  • joining networks
  • discussions with your Group Leader and/or Director
  • reporting low supplies of resources
  • providing resources for activities and proposing activities
  • identifying hazards
  • working in alignment with organisational policies and procedures reviewing and evaluating your work performance.



Regulations provide structure and consistency in a children‘s service. Regulations are unique to each state and territory and set the minimum standards for the provision of child care services.

In general, the minimum standards refer to:

  • the minimum staffing levels and qualifications
  • ensuring the centre is safe and well maintained (equipment and premises)
  • administrative requirements
  • health (including infection control)
  • safety of children and staff (risk reduction)
  • programming requirements to ensure the program caters to the needs and interests of each individual child enrolled in the service



In each workplace, a set of guidelines or safe work practice procedures are established, so that all staff and clients remain safe and staff are able to assess any risks that could occur. The objective of any workplace health and safety Act ‘is to prevent a person’s death, injury or illness being caused at a workplace, by workplace activities.’

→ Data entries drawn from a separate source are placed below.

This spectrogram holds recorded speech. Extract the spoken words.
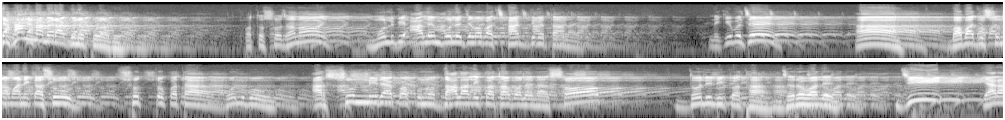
জাহান্নামের আগুনে পোড়াবে। কত সোজা নয়। মৌলবি আলেম বলে যে বাবা ছাড় দিবে তা নাই। নাকি বলছে আহ, বাবাজি সোনা মানিক আসুন সত্য কথা বলব। আর সুন্নিরা কখনো দালালি কথা বলে না সব দলিলি কথা জোরে বলেন জি, যারা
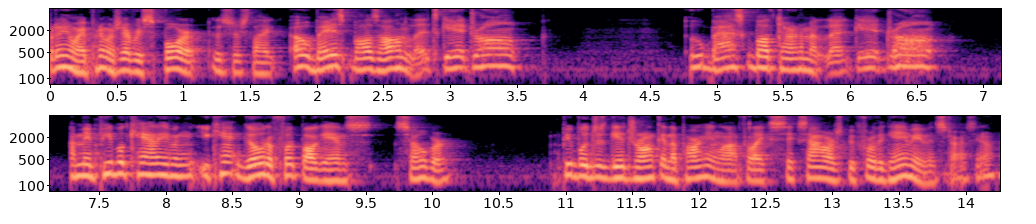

It is important for you to familiarise yourself with the relevant Child Care Regulations in your state or territory. You should be able to access your own copy of the relevant Childcare Regulations on state government websites.



In the same way that Regulations are unique to each state and territory, policies and procedures are unique to each service. A policy is a deliberate plan of action to guide decisions and achieve rational outcomes. In relation to a children‘s service, the outcomes in the policies and procedures are based on the legislative requirements and government standards. Policies and procedures ensure consistency in practice: they ensure that processes are completed consistently and correctly in alignment with legislative requirements.

The relationship between legislation, Regulations and policies and procedures can be demonstrated as such:


Policies and procedures are developed because there needs to be a process in place. They include, for example, a consistent and compliant process for: hand washing, nappy changing, reporting of harm or suspected harm (mandatory reporting) confidentiality, and bottle feeding.

Locate and list five (5) policies and the accompanying procedures from your workplace.


It is your responsibility as an early childhood professional to be aware of the relevant Childcare Regulations and organisational policies and procedures, and also your position description, as these create structure, organisation and consistency in workplace practice. You wouldn’t drive a car without knowing how the vehicle works or without knowledge of the road rules — similarly, when working in a children‘s service, you need to be familiar with the ‘workings‘ of the service and the laws that govern the service.


In January, 2011, the first National Legislation for early childhood education and care, Education and Care Services was implemented.

The Education and Care Services National Law Act replaced current state and territory licensing and regulation processes, incorporating an Act and Regulations to underpin the National Quality Standard.

National Quality Standard (NQS) For the first time, Australia has a National Quality Standard that is linked to a national learning framework which recognises that children learn from birth.

The National Quality Standard supports the implementation of the Early Years Learning Framework (EYLF) and frameworks supporting the care of school age children by ensuring that necessary environments, facilities, staffing arrangements, resources and management structures are in place.

The National Quality Standard comprises seven quality areas:

1.          Educational program and practice

2.          Children‘s health and safety

3.          Physical environment

4.          Staffing arrangements

5.          Relationships with children

6.          Collaborative partnerships with families and communities

7.          Leadership and service management

Each quality area for the National Quality Standard contains Quality Areas and within each Area there are standards and elements for the quality of service are provided.